On a busy day I’ll receive more than a hundred newsletters. On a slow day that number is around 30.I know this because a few weeks ago I set up a filter in Gmail to file all emails containing the word ‘Unsubscribe’ into one sub-folder. Once a day I browse through it and fish out the false positives. I’m left with an archive of newsletters, which makes it painfully clear that this is becoming a problem.
Newsletters are hot right now and can be very useful. We send out a fair bunch of them ourselves. When managed well, a newsletter can convert to customers and strengthen your relationship with your audience. The problem is that too many people know this, and getting people subscribed to your newsletter is just too easy.
When I receive a hundred new newsletters, I didn’t actually sign up for a hundred new newsletters. What happened is someone found my email address somewhere and decided to add me to their newsletter because ‘you never know’ and ‘more is better.’
We need more friction
Again, I understand why they are doing it. But too many people are doing this and it is getting out of hand. Spam levels might be down, and it’s hardly a problem anymore for most people, but it has been replaced by newsletters that take time to unsubscribe from.
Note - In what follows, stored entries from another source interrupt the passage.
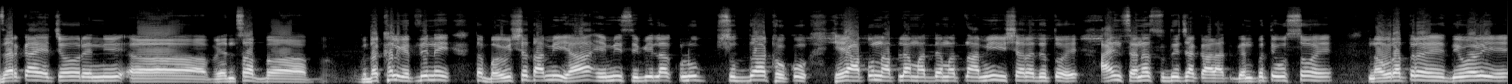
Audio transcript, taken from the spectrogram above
जर का याच्यावर यांनी यांचा ब- दखल घेतली नाही तर भविष्यात आम्ही ह्या एम ई सी बीला क्लूबसुद्धा ठोकू. हे आपण आपल्या माध्यमातून आम्ही इशारा देतो आहे ऐन सणासुदीच्या काळात गणपती उत्सव आहे नवरात्र आहे दिवाळी आहे.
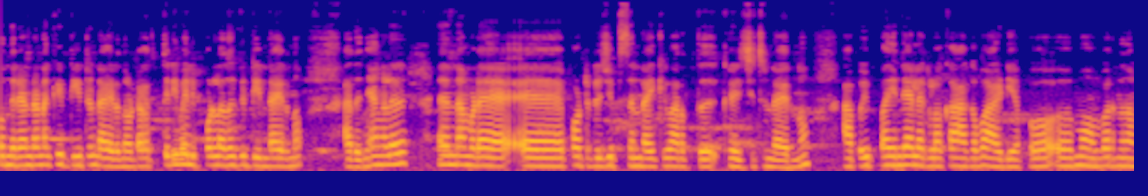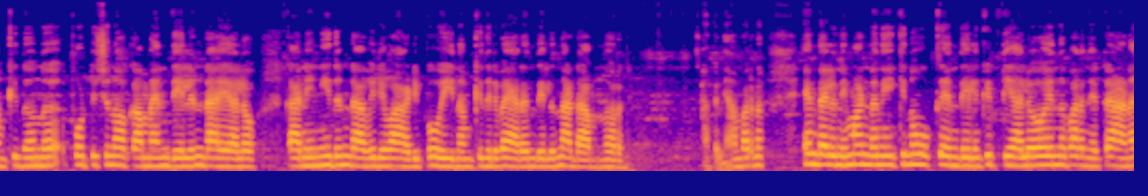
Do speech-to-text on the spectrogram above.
ഒന്ന് രണ്ടെണ്ണം കിട്ടിയിട്ടുണ്ടായിരുന്നു കേട്ടോ ഒത്തിരി വലിപ്പമുള്ളത് കിട്ടിയിട്ടുണ്ടായിരുന്നു. അത് ഞങ്ങൾ നമ്മുടെ പൊട്ടറ്റോ ചിപ്സ് ഉണ്ടാക്കി വറുത്ത് കഴിച്ചിട്ടുണ്ടായിരുന്നു. അപ്പോൾ ഇപ്പം അതിന്റെ ഇലകളൊക്കെ ആകെ വാടി. അപ്പോൾ മോൻ പറഞ്ഞു നമുക്കിതൊന്ന് പൊട്ടിച്ച് നോക്കാം എന്തെങ്കിലും ഉണ്ടായാലോ കാരണം ഇനി ഇതുണ്ടാവില്ല വാടിപ്പോയി. നമുക്കിതിൽ വേറെ എന്തെങ്കിലും നടാം എന്ന് പറഞ്ഞു. അപ്പം ഞാൻ പറഞ്ഞു എന്തായാലും നീ മണ്ണ് നീക്കി നോക്ക് എന്തെങ്കിലും കിട്ടിയാലോ എന്ന് പറഞ്ഞിട്ടാണ്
Apart from my hack that filters out all newsletters from my email, I hope that companies like Mailchimp will soon add an option to make an email address double opt-in. I’d even pay for that.
That way, when someone imports my email address to their database they would get an error message that says ‘Sorry, this user has opted out of newsletters and get only be added manually from a form.’ That would add enough friction to keep out 99 percent of all newsletters, and the rest I can handle myself.
Until then, I’ll just filter them all out.
Source | www.thenextweb.com